WHAT THE TASK ASKS — Repeat the whole listing word for word, skipping pictures.

---

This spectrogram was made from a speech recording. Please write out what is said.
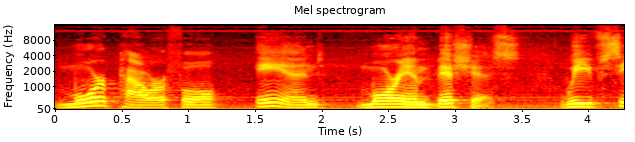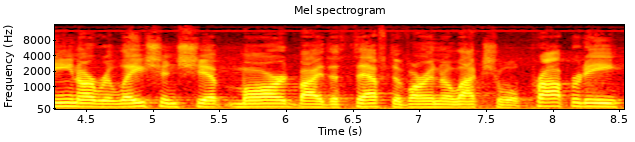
more powerful, and more ambitious. We've seen our relationship marred by the theft of our intellectual property,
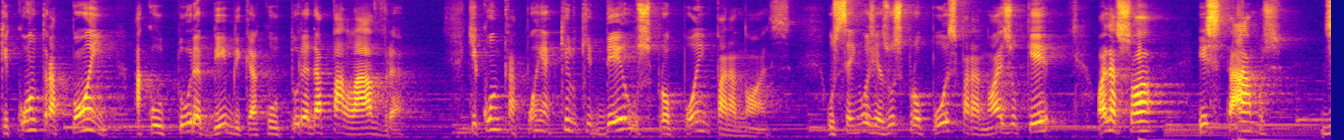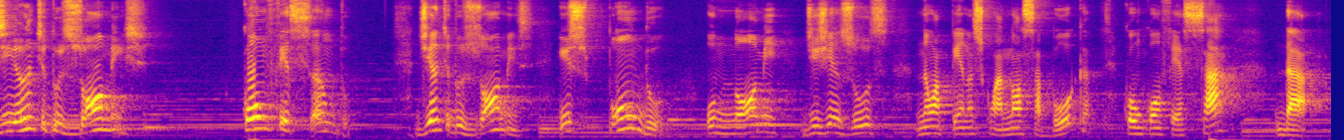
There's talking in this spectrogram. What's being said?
que contrapõe a cultura bíblica, a cultura da palavra que contrapõe aquilo que Deus propõe para nós. O Senhor Jesus propôs para nós o que? Olha só, estarmos diante dos homens confessando, diante dos homens expondo o nome de Jesus, não apenas com a nossa boca, com o confessar da,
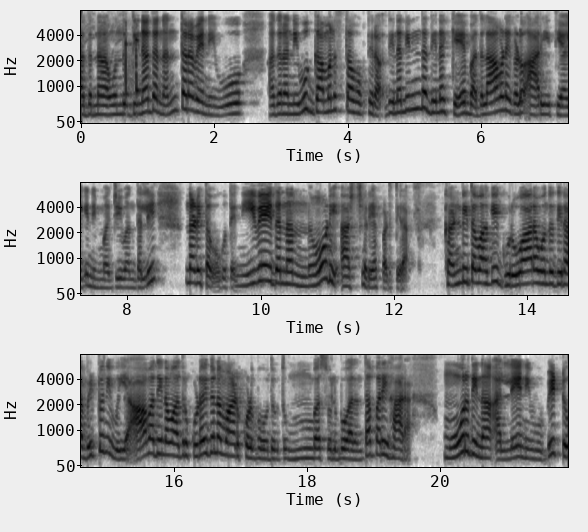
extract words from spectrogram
ಅದನ್ನು ಒಂದು ದಿನದ ನಂತರವೇ ನೀವು ಅದನ್ನು ನೀವು ಗಮನಿಸ್ತಾ ಹೋಗ್ತೀರ. ದಿನದಿಂದ ದಿನಕ್ಕೆ ಬದಲಾವಣೆಗಳು ಆ ರೀತಿಯಾಗಿ ನಿಮ್ಮ ಜೀವನದಲ್ಲಿ ನಡೀತಾ ಹೋಗುತ್ತೆ. ನೀವೇ ಇದನ್ನು ನೋಡಿ ಆಶ್ಚರ್ಯ ಪಡ್ತೀರಾ. ಖಂಡಿತವಾಗಿ ಗುರುವಾರ ಒಂದು ದಿನ ಬಿಟ್ಟು ನೀವು ಯಾವ ದಿನವಾದರೂ ಕೂಡ ಇದನ್ನು ಮಾಡ್ಕೊಳ್ಬಹುದು. ತುಂಬ ಸುಲಭವಾದಂಥ ಪರಿಹಾರ. ಮೂರು ದಿನ ಅಲ್ಲೇ ನೀವು ಬಿಟ್ಟು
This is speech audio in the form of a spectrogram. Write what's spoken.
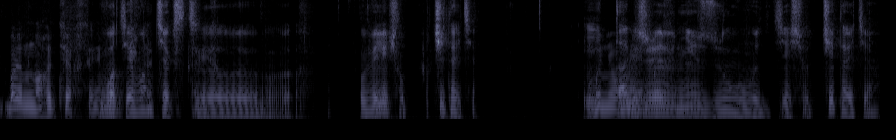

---

RESPONSE —
This spectrogram was made from a speech recording. Please write out what is said.
more powerful, and more ambitious. We've seen our relationship marred by the theft of our intellectual property,
There's talking in this spectrogram. What's being said?
que contrapõe a cultura bíblica, a cultura da palavra que contrapõe aquilo que Deus propõe para nós. O Senhor Jesus propôs para nós o que? Olha só, estarmos diante dos homens confessando, diante dos homens expondo o nome de Jesus, não apenas com a nossa boca, com o confessar da,
extract words from spectrogram
ಅದನ್ನು ಒಂದು ದಿನದ ನಂತರವೇ ನೀವು ಅದನ್ನು ನೀವು ಗಮನಿಸ್ತಾ ಹೋಗ್ತೀರ. ದಿನದಿಂದ ದಿನಕ್ಕೆ ಬದಲಾವಣೆಗಳು ಆ ರೀತಿಯಾಗಿ ನಿಮ್ಮ ಜೀವನದಲ್ಲಿ ನಡೀತಾ ಹೋಗುತ್ತೆ. ನೀವೇ ಇದನ್ನು ನೋಡಿ ಆಶ್ಚರ್ಯ ಪಡ್ತೀರಾ. ಖಂಡಿತವಾಗಿ ಗುರುವಾರ ಒಂದು ದಿನ ಬಿಟ್ಟು ನೀವು ಯಾವ ದಿನವಾದರೂ ಕೂಡ ಇದನ್ನು ಮಾಡ್ಕೊಳ್ಬಹುದು. ತುಂಬ ಸುಲಭವಾದಂಥ ಪರಿಹಾರ. ಮೂರು ದಿನ ಅಲ್ಲೇ ನೀವು ಬಿಟ್ಟು
This is speech audio in the form of a spectrogram. Write what's spoken.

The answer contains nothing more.